Of course the Twitter Factish is not itself the problem, but a symptom of what I personally (yes, I am owning this) believe might be a bigger problem than hate–or rather I believe that we might have the order of operations all wrong. I have always believed that hate and fear makes people lazy thinkers, that hate motivates people to uncritically believe anything that justifies these emotions. But I am starting to believe that it is just as likely that laziness makes people hateful and afraid.
I also want to be clear that while I used an example from a prominent (or at least loud) voice on the right, this kind of laziness is common in all camps. The laziness that allows Mr. Walsh to reduce Black Lives Matter to an unjustified anti-police movement is matched by an equally dangerous laziness on the part of some activists who have arrived at the ridiculous conclusion that all police are malicious racists. I, for one, am proof that it is more than possible to simultaneously support the goals of the Black Lives Matter movement and be extremely supportive of and sympathetic toward our police. The laziness that empowers some people to loudly pronounce that rape culture does not exist is matched by the laziness that behind the assertion that if college football and fraternities were outlawed the problem would go somehow go away. The laziness behind the mantra “guns don’t kill people, people kill people” is matched by the laziness in assuming that the underlying causes of violence would be completely resolved if firearms were banned.
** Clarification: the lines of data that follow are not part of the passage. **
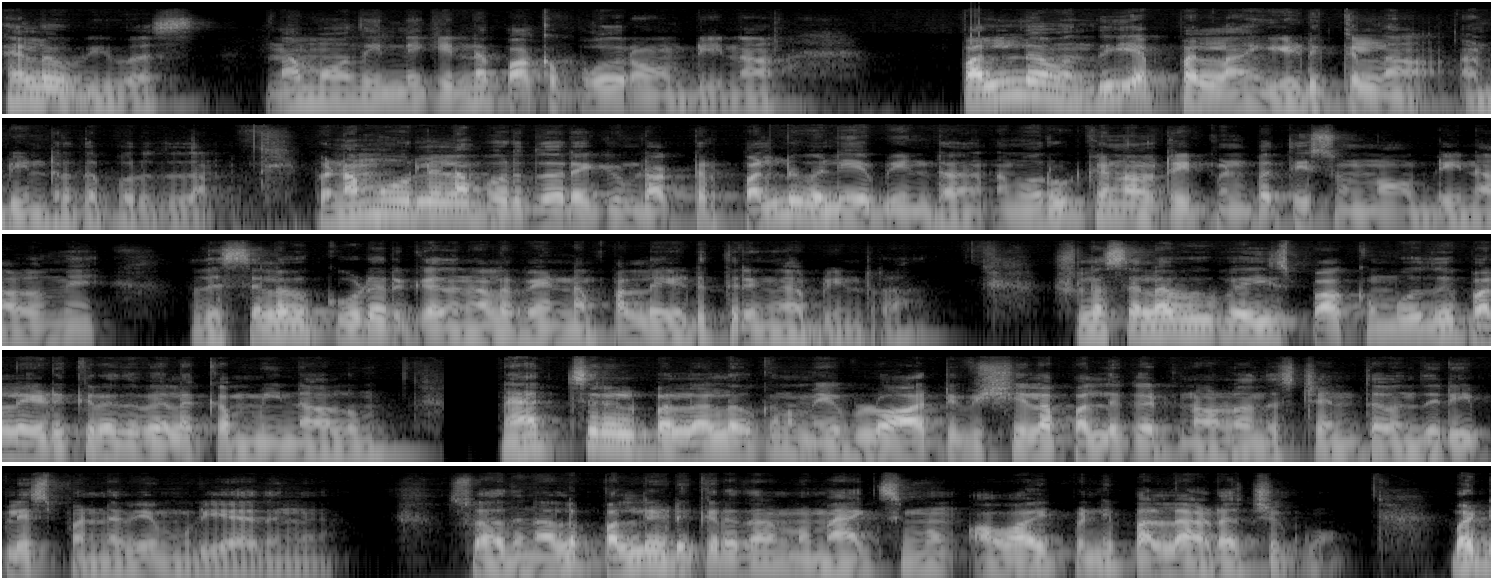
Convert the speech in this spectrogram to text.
ஹலோ வியூவர்ஸ் நம்ம வந்து இன்றைக்கி என்ன பார்க்க போகிறோம் அப்படின்னா பல்லை வந்து எப்பெல்லாம் எடுக்கலாம் அப்படின்றத பொறுத்து தான் இப்போ நம்ம ஊர்லலாம் பொறுத்த வரைக்கும் டாக்டர் பல்லு வலி அப்படின்றாங்க. நம்ம ரூட் கனால் ட்ரீட்மெண்ட் பற்றி சொன்னோம் அப்படின்னாலுமே அது செலவு கூட இருக்கிறதுனால வேண்டாம் பல்லை எடுத்துருங்க அப்படின்றாங்க. ஆக்சுவலாக செலவு வைஸ் பார்க்கும்போது பல்லை எடுக்கிறது விலை கம்மினாலும் நேச்சுரல் பல் அளவுக்கு நம்ம எவ்வளோ ஆர்டிஃபிஷியலாக பல்லு கட்டினாலும் அந்த ஸ்ட்ரென்த்தை வந்து ரீப்ளேஸ் பண்ணவே முடியாதுங்க. ஸோ அதனால் பல் எடுக்கிறத நம்ம மேக்ஸிமம் அவாய்ட் பண்ணி பல்லை அடைச்சிக்குவோம். பட்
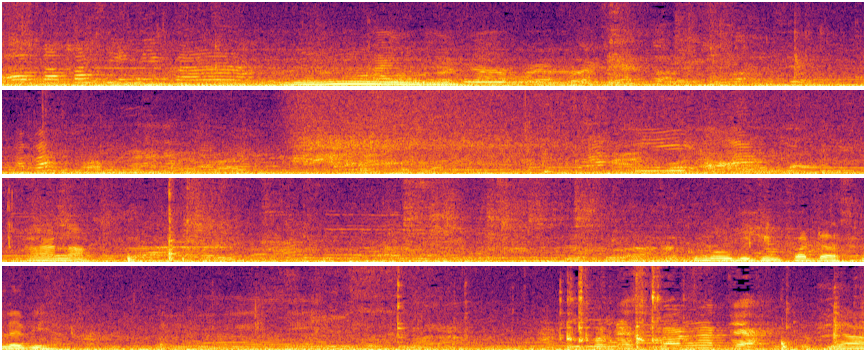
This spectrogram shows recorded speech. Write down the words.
Oh, Papa sini, Pak. Hmm. Apa? Enak. Aku mau bikin pedas lebih. Pedas banget ya. Ya.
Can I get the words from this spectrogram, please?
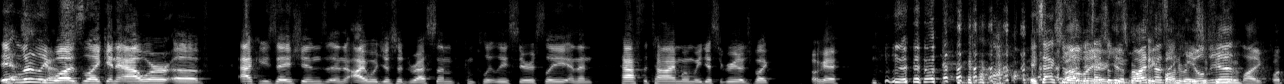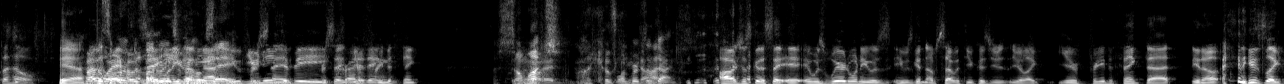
It Yes. literally Yes. was like an hour of accusations, and I would just address them completely seriously. And then half the time when we disagreed, I'd just be like, okay. It's actually, By the it's actually his wife perfect hasn't fundraiser healed for you. yet. Like, what the hell? Yeah, By the way, Jose, fundraiser you need to- Jose. you for need to be for free to think. There's so much. ahead. Like, 'cause One person at a God. time. I was just gonna say it, it was weird when he was he was getting upset with you because you, you're like you're free to think that you know and he was like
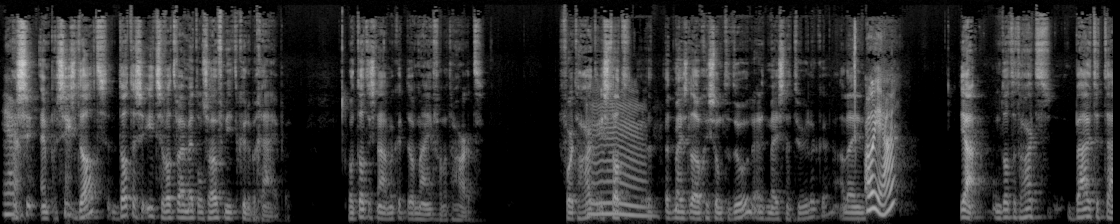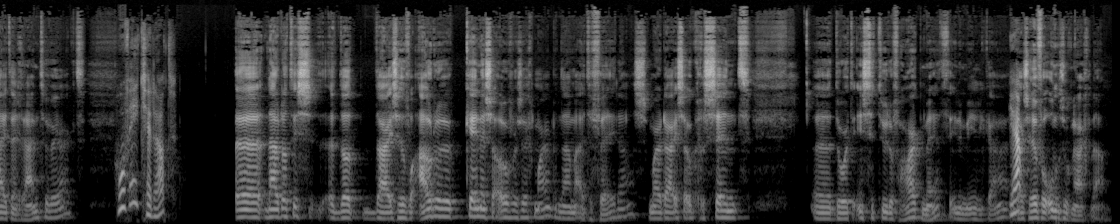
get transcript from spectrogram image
ja, precie- en precies dat, dat is iets wat wij met ons hoofd niet kunnen begrijpen. Want dat is namelijk het domein van het hart. Voor het hart is dat Mm. het, het meest logisch om te doen en het meest natuurlijke. Alleen, Oh ja? ja, omdat het hart buiten tijd en ruimte werkt. Hoe weet je dat? Eh, nou, dat is, eh, dat, daar is heel veel oude kennis over, zeg maar, met name uit de Veda's. Maar daar is ook recent eh, door het Institute of Heart Math in Amerika, Ja. daar is heel veel onderzoek naar gedaan.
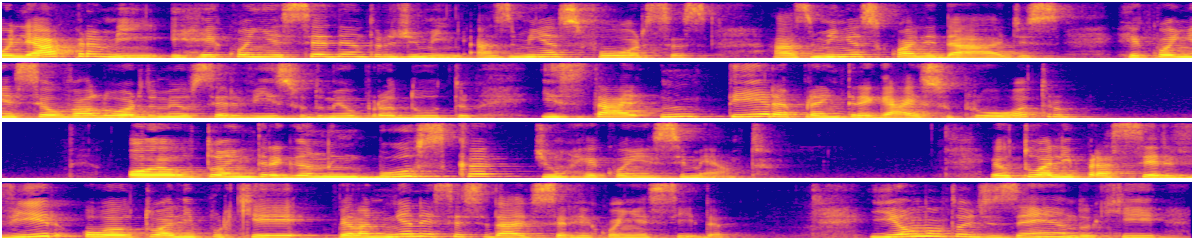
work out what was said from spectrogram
olhar para mim e reconhecer dentro de mim as minhas forças, as minhas qualidades, reconhecer o valor do meu serviço, do meu produto e estar inteira para entregar isso para o outro? Ou eu estou entregando em busca de um reconhecimento? Eu estou ali para servir ou eu estou ali porque pela minha necessidade de ser reconhecida? E eu não estou dizendo que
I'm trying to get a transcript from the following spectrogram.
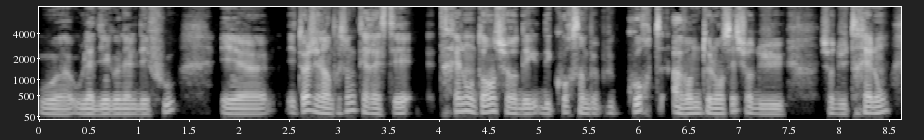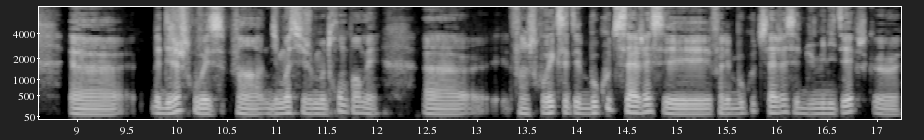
ou, ou, la Diagonale des Fous. Et, et toi, j'ai l'impression que tu es resté très longtemps sur des, des, courses un peu plus courtes avant de te lancer sur du sur du très long. Euh, bah déjà, je trouvais, enfin, dis-moi si je me trompe, hein, mais euh, enfin, je trouvais que c'était beaucoup de sagesse et fallait beaucoup de sagesse et d'humilité parce que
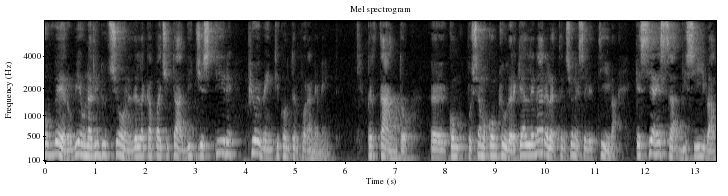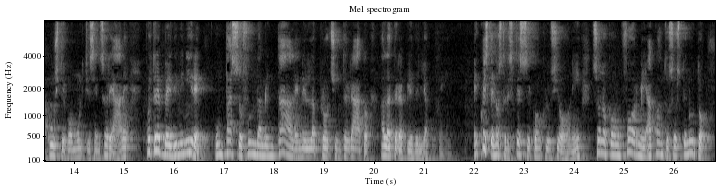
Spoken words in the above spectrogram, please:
ovvero vi è una riduzione della capacità di gestire più eventi contemporaneamente. Pertanto, eh, con, possiamo concludere che allenare l'attenzione selettiva, che sia essa visiva, acustica o multisensoriale, potrebbe divenire un passo fondamentale nell'approccio integrato alla terapia degli acufeni. E queste nostre stesse conclusioni sono conformi a quanto sostenuto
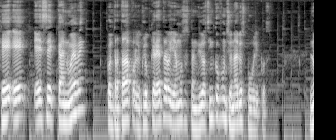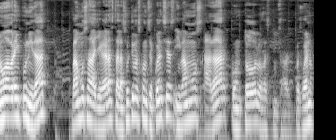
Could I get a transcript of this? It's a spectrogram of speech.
GESK9, contratada por el Club Querétaro, y hemos suspendido a cinco funcionarios públicos. No habrá impunidad. Vamos a llegar hasta las últimas consecuencias y vamos a dar con todos los responsables. Pues bueno,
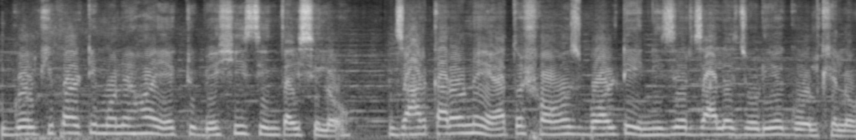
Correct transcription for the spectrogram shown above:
গোলকিপারটি মনে হয় একটু বেশি চিন্তায় ছিল, যার কারণে এত সহজ বলটি নিজের জালে জড়িয়ে গোল খেলো।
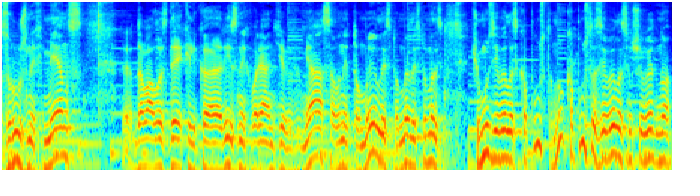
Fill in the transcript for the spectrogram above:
з ружних менс. Е, Давалось декілька різних варіантів м'яса. Вони томились, томились, томились. Чому з'явилась капуста? Ну, капуста з'явилася, очевидно,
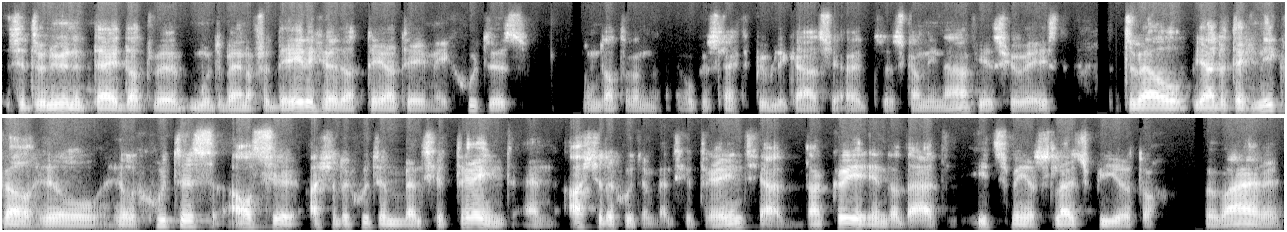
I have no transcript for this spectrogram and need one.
zitten we nu in een tijd dat we moeten bijna verdedigen dat THT mee goed is, omdat er een, ook een slechte publicatie uit Scandinavië is geweest. Terwijl ja, de techniek wel heel, heel goed is als je, als je er goed in bent getraind. En als je er goed in bent getraind, ja, dan kun je inderdaad iets meer sluitspieren toch bewaren.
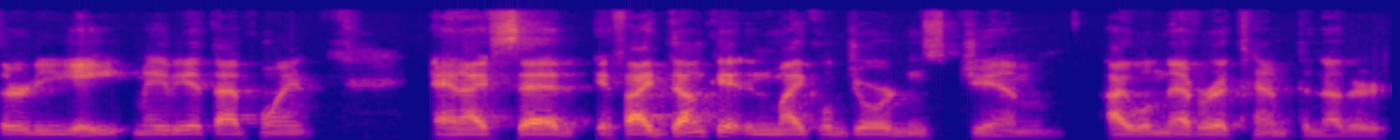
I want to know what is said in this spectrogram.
38 maybe at that point. And I said, if I dunk it in Michael Jordan's gym, I will never attempt another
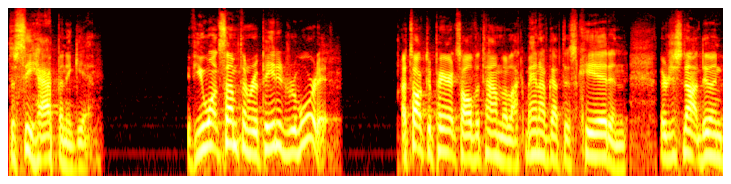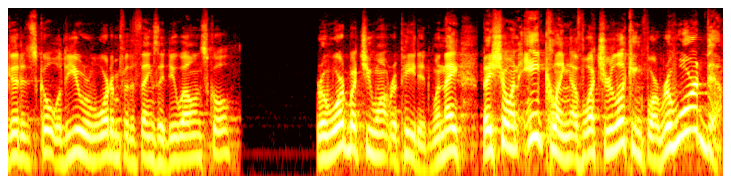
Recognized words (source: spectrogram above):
to see happen again. If you want something repeated, reward it. I talk to parents all the time. They're like, man, I've got this kid and they're just not doing good at school. Well, do you reward them for the things they do well in school? Reward what you want repeated. When they, they show an inkling of what you're looking for, reward them.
Things…particularly important things…are just not that easy. Courting nuance is hard and often frustrating work. There are rarely satisfying answers to be had in such an approach to looking at the world. But there are rewards–immeasuably awesome rewards–for undertaking this hard work. I happen to think increases in compassion, reductions in hatred and fear, more effective perspective-taking, and more solution-orienated thinking are chief among them.